Investment company Birimian has announced an accelerator program with the Institut Français de la Mode to support emerging African heritage fashion, accessories, and jewelry brands. The firm is also partnering with WSN to increase visibility and international distribution opportunities for African brands.
Design & Imagemaking
Although much of the corporate ‘activism’ we see is performative, one of the positive aspects of this surge in attention has been rising opportunities for emerging Black designers, who have often been sidelined by the industry in the past. Target, for instance, collaborated with Christopher John Rogers for a recent collection, and the designer has been tapped to help create costumes for the New York City Ballet’s fall season. Meanwhile, cult favorite Brooklyn-based designer Telfar Clemens announced his brand’s official sponsorship of the Liberian Olympic team. Clemens, who is Liberian-American, embraced the chance to make history by designing the delegation’s uniforms, despite it being “the biggest outside investment his company has made.”
More than 70 pieces were created in less than four months, including leggings, unitards, duffel bags, and racing spikes. Clemens is also capitalizing on the moment to design and launch a range of consumer-facing activewear. A limited collection drop will align with the start of the Games, and will later be followed by a full line of workout and sports-inspired offerings to launch in the fall as a core brand offering. While it is debatable whether the current media attention to platforming Black designers will be sustained, Clemens’ unique approach demonstrates how designers can strategically use these short-term opportunities to their long term advantage.
In another landmark moment for Black fashion designers, Kerby Jean-Raymond of Pyer Moss will be presenting his highly anticipated debut couture collection tomorrow as part of Paris Couture Fashion Week, after a rain delay earlier this week.

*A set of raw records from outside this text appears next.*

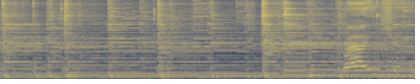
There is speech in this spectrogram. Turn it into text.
Crying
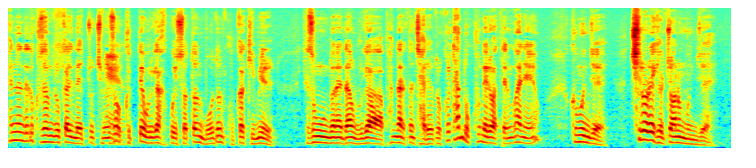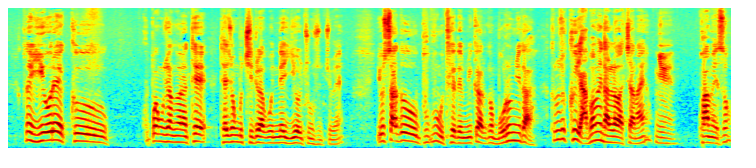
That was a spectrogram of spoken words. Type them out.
했는데도 그 사람들까지 내쫓으면서 예. 그때 우리가 갖고 있었던 모든 국가 기밀, 개성공단에 대한 우리가 판단했던 자료들 그걸 다 놓고 내려왔다는 거 아니에요? 그 문제. 7월에 결정하는 문제. 그 다음에 2월에 그 국방부 장관한테 대정부 질의하고 있네 2월 중순쯤에 이 사드 부품 어떻게 됩니까? 그러니까 모릅니다. 그러면서 그 야밤에 날라왔잖아요. 예. 괌에서.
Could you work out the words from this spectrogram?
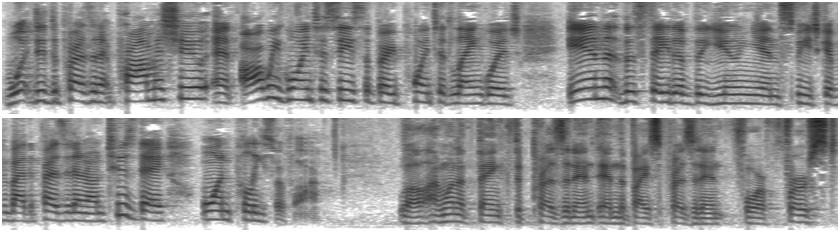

Jean-Raymond is the first Black-American designer to be invited by the Chambre Syndicale to present a couture collection – a key indicator of change in one of the most exclusionary spaces within the fashion industry. And while Paris Couture Week may represent the epitome of fashion for some, it’s perhaps even more inspiring to see grassroots level change taking hold within local fashion weeks around the world. In Brazil, São Paulo Fashion Week partnered with the Pretos na Moda movement and the social innovation startup VAMO (Vetro Afro Indígena na Moda) to create the Sankofa Project – an initiative created to promote visibility and offer support for Black Brazilian Designers. The project selected eight independent Black and Indigenous designers for the opportunity to present their work as part of the region’s biggest fashion showcase. Furthermore, this season marks the implementation of a new diversity quota requiring that at least 50% of the models walking in shows are Black, Brazilian descendants of Africans and Indigenous people. The organization announced these efforts as “necessary changes to achieve a more diverse, equitable and sustainable world.” As one of the cofounders of São Paulo Fashion Week, Graça Cabral, noted in an open letter,“Disruptive moments open windows of opportunity for those who have the courage to reinvent themselves.”
Watch this panel discussion exploring the nuances of partnership between independent creators and corporations, and how collaboration differs from appropriation – featuring Dapper Dan and Leila Fataar.
Learn how the fashion runway can be examined through the lens of Critical Race Theory in this paper by Sophia Adodo.